Antibiotic awareness drives digital conversation in European countries

The use of social and other digital media – Twitter, Facebook, YouTube, text messages, video and websites – for health messaging is growing rapidly in the WHO European Region. All 19 of the non-EU countries that participated in the first World Antibiotic Awareness Week (WAAW) in 2015 used digital media to raise awareness about antibiotic resistance. This marks a tremendous change from a couple of years earlier, when only around 10% of these countries used digital media to promote campaigns.

Digital media use in European countries

Since 2012, WHO and its Member States have used various forms of digital media to heighten awareness of antibiotic resistance, most recently during WAAW in November 2015. WAAW continues and broadens the scope of the European Antibiotic Awareness Day, a European initiative that WHO/Europe joined in 2012.

Countries created special Facebook pages; some developed videos to be shown on national TV during prime time; and others featured special campaign websites. Additionally, a few countries initiated collaboration with telecommunication companies. Some of the activities are described below. 

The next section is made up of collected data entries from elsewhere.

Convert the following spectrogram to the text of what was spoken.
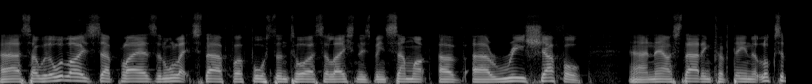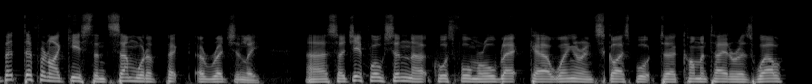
Uh, so, with all those uh, players and all that staff uh, forced into isolation, there's been somewhat of a reshuffle uh, now starting 15 that looks a bit different, I guess, than some would have picked originally. Uh, so Jeff Wilson, uh, of course, former All Black uh, winger and Sky Sport uh, commentator as well,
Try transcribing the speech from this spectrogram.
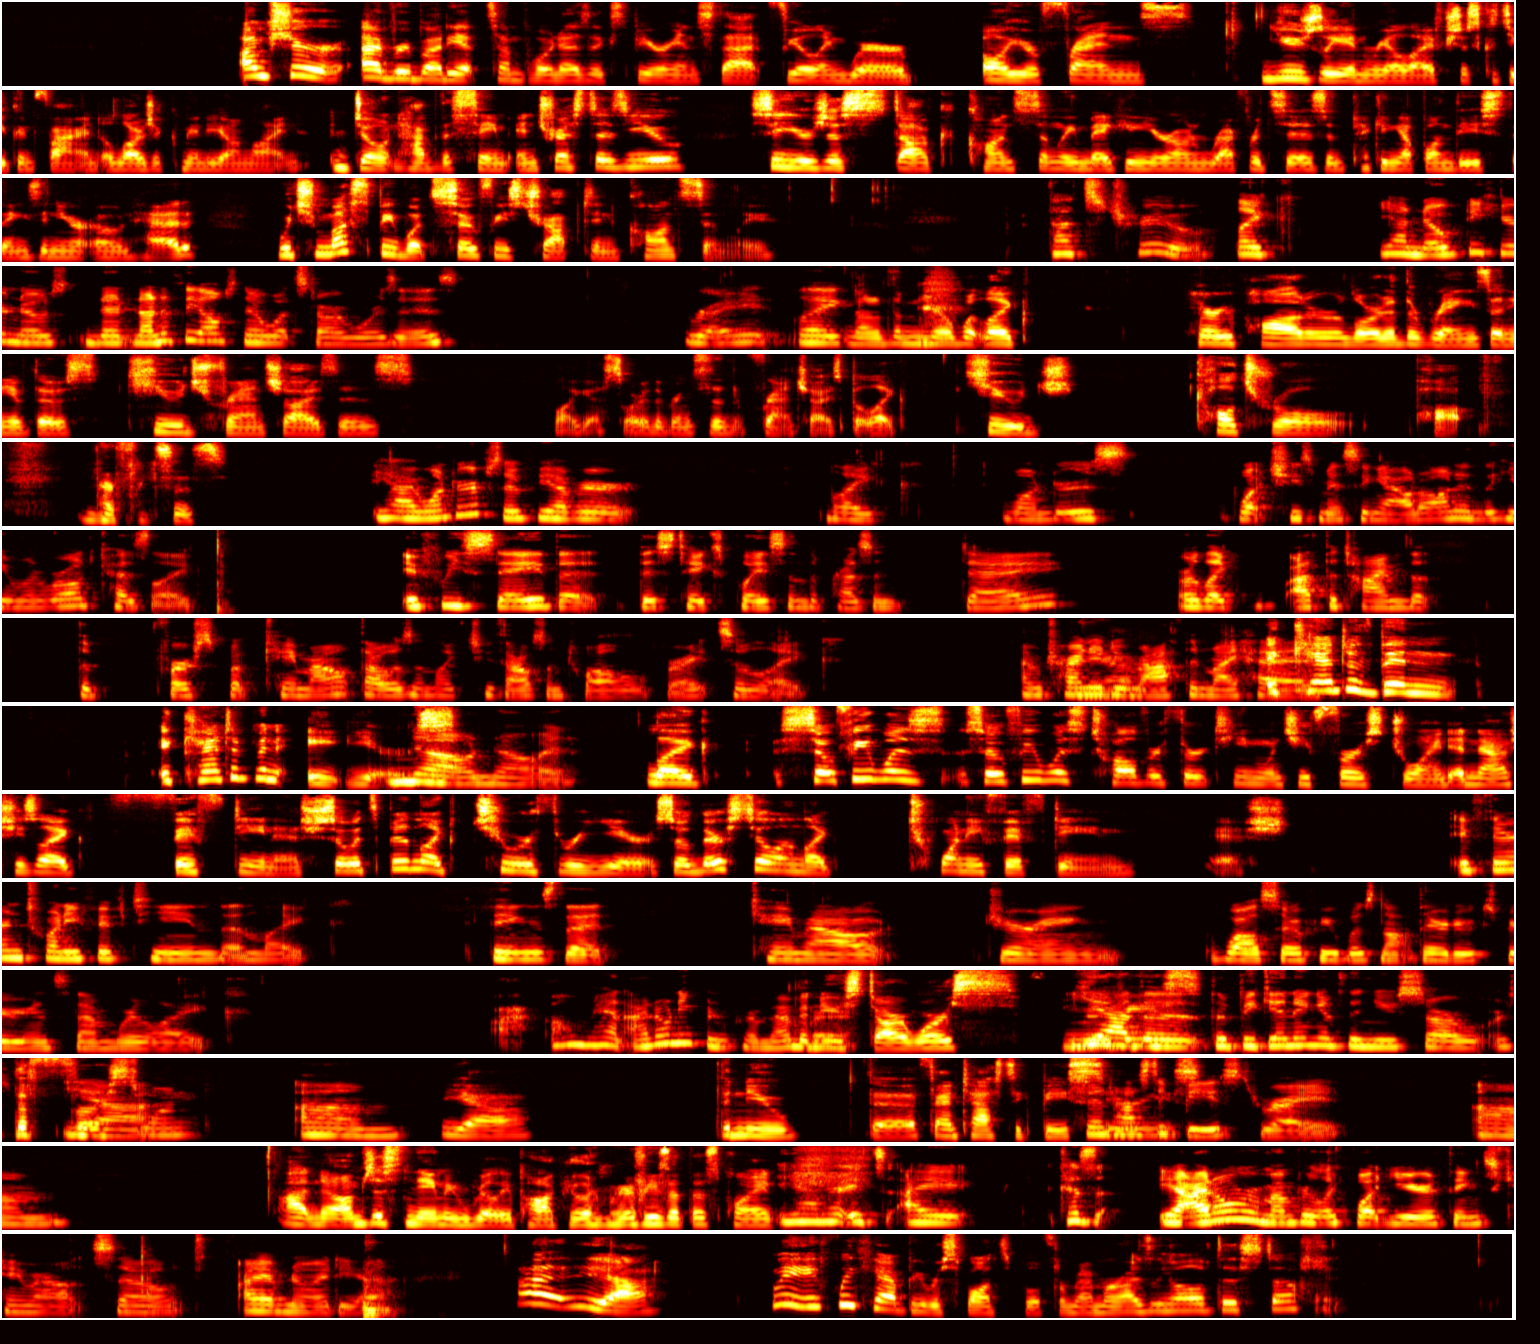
I'm sure everybody at some point has experienced that feeling where all your friends, usually in real life, just because you can find a larger community online, don't have the same interest as you. So you're just stuck constantly making your own references and picking up on these things in your own head, which must be what Sophie's trapped in constantly. That's true. Like, yeah, nobody here knows, none of the elves know what Star Wars is. Right? Like, none of them know what, like, Harry Potter, Lord of the Rings, any of those huge franchises. Well, I guess Lord of the Rings isn't a franchise, but like huge cultural pop references. Yeah, I wonder if Sophie ever like wonders what she's missing out on in the human world cuz like if we say that this takes place in the present day or like at the time that the first book came out, that was in like 2012, right? So like I'm trying yeah. to do math in my head. It can't have been. It can't have been eight years. No, no. It like Sophie was Sophie was twelve or thirteen when she first joined, and now she's like fifteen ish. So it's been like two or three years. So they're still in like 2015 ish. If they're in 2015, then like things that came out during while Sophie was not there to experience them we were like oh man, I don't even remember the new Star Wars. Movies. Yeah, the the beginning of the new Star Wars. The first yeah. one. Um. Yeah. The new the Fantastic Beast. Fantastic series. Beast, right? Um. I don't know. I'm just naming really popular movies at this point. Yeah, no, it's I because yeah, I don't remember like what year things came out, so I have no idea. Uh, yeah, we we can't be responsible for memorizing all of this stuff.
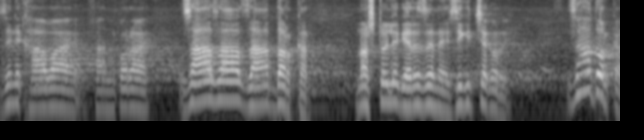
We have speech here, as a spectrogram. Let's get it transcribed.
যিনি খাওয়ায়, ফান করায়, যা যা যা দরকার। নষ্ট হইলে গ্যারেজে নেয়, চিকিৎসা করে। যা দরকার।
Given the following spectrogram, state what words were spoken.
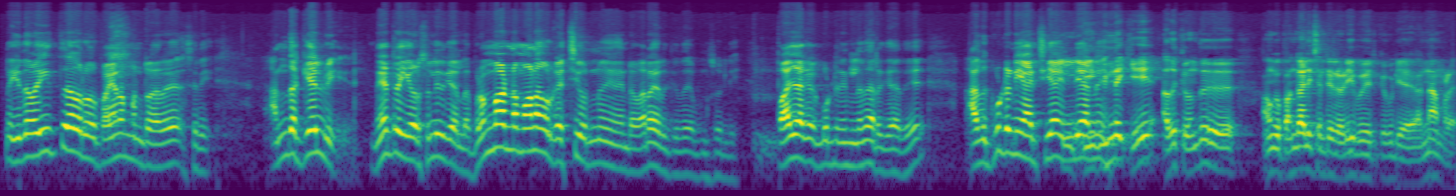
இல்லை இதை வைத்து அவர் ஒரு பயணம் பண்ணுறாரு சரி அந்த கேள்வி நேற்றைக்கு அவர் சொல்லியிருக்காருல்ல பிரம்மாண்டமான ஒரு கட்சி ஒன்று என்ற வர இருக்குது அப்படின்னு சொல்லி. பாஜக கூட்டணியில் தான் இருக்காரு. அது கூட்டணி ஆட்சியா இல்லையான்னு இன்னைக்கு அதுக்கு வந்து அவங்க பங்காளி சண்டையில் வெளியே போயிருக்கக்கூடிய அண்ணாமலை.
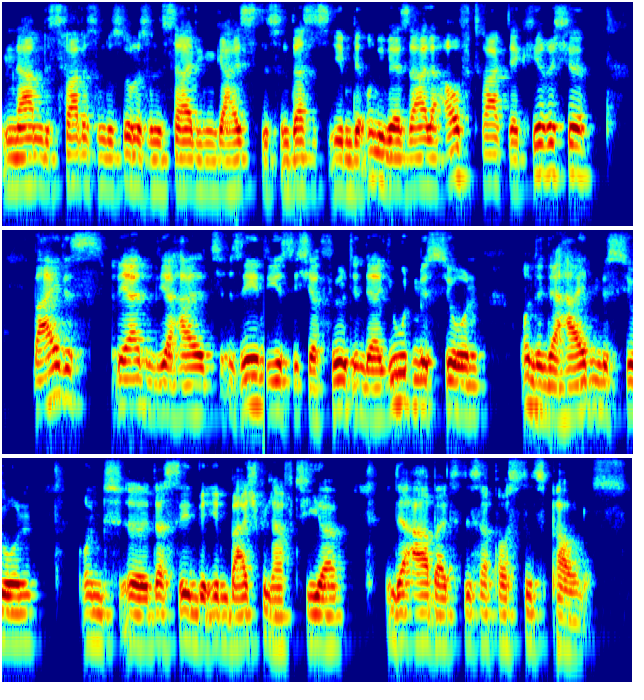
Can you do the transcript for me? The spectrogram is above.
im Namen des Vaters und des Sohnes und des Heiligen Geistes. Und das ist eben der universale Auftrag der Kirche. Beides werden wir halt sehen, wie es sich erfüllt in der Judenmission und in der Heidenmission. Und äh, das sehen wir eben beispielhaft hier in der Arbeit des Apostels Paulus.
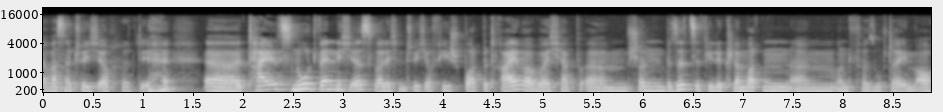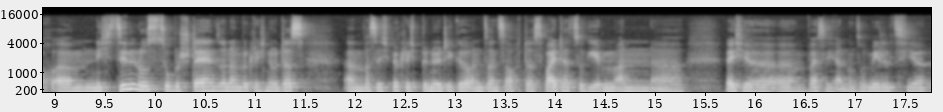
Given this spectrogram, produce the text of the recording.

  • In Armenia, text messages about antibiotic use were sent to all mobile phone users via two large telecommunication companies. In addition, flash mobs were arranged at some universities.
  • In the Republic of Moldova, the National Centre for Public Health collaborated with a private mobile phone company to send text messages on antibiotic resistance to all mobile phone users. 
  • The Czech Republic's National Institute of Public Health placed advocacy videos on their YouTube channel as well as in hospitals, in collaboration with WHO. 
  • The Estonian Health Board (Terviseamet team) created a web site and a social media campaign.
  • Lithuania also used a campaign website and a Facebook page; in addition, short films on preventing antibiotic resistance were shown on public transport. 
  • Slovakia prepared video spots with microbiologists, infectious disease specialists and WHO experts and shared an official campaign website.

Digital campaigning for WAAW 

The new emphasis on digital media doesn't surprise Maya Mateshvili, who coordinated the Georgian National Centre for Disease Control's communication activities with WHO/Europe during WAAW. "We live in a digital era, with ever-increasing numbers of people around the world using digital media. It's hard to imagine a modern campaign without it. Digital media allow us to spread useful public health information and to interact directly with our target audience." 

Georgia built the momentum in the weeks leading up to WAAW, posting related materials and videos featuring well-known health care professionals. Facebook is among the top three websites used daily by Georgians and is especially popular among young urban professionals and other young people. The National Centre for Disease Control posted live updates and photos on Facebook and used news agencies to spread information online; the most popular WAAW Twitter post was seen up to 700 times, with 1500 views of over 60 tweets posted during the week. WAAW videos and posts on Facebook were viewed over 24 000 times. 

In Turkey, the Ministry of Health held a national symposium to increase awareness about antimicrobial resistance among both health professionals and the public. The event was used to share messages on social media, and the Minister's statement was posted on the official website, Facebook and Twitter. 

Social media are widely used to communicate directly with the public in Ukraine and were chosen as a major platform for engagement during WAAW. The WHO Office in Ukraine used Twitter to spread information on antimicrobial resistance; one message proved particularly popular, with 454 re-tweets.

A popular topic on WHO/Europe's social media channels

Antibiotic resistance generates strong interest on Facebook, accounting for two of the five most popular posts since the WHO/Europe Facebook page was created in 2011. Its popularity may be due to its relevance in multiple sectors and industries and because it concerns everyone in Europe.

In 2015, WAAW sparked considerable communication on Twitter. Between 16 and 22 November 2015, @WHO_Europe was viewed more than 3 million times – almost 1 million more than in 2014. All top 10 tweets of the week focused on antibiotic awareness. Activities included a joint Twitter chat with the European Centre for Disease Prevention and Control, the European Commission, the European Food Safety Authority and the European Medicines Agency. Overall, it proved to be one of the top 10 most active weeks for @WHO_Europe during 2015.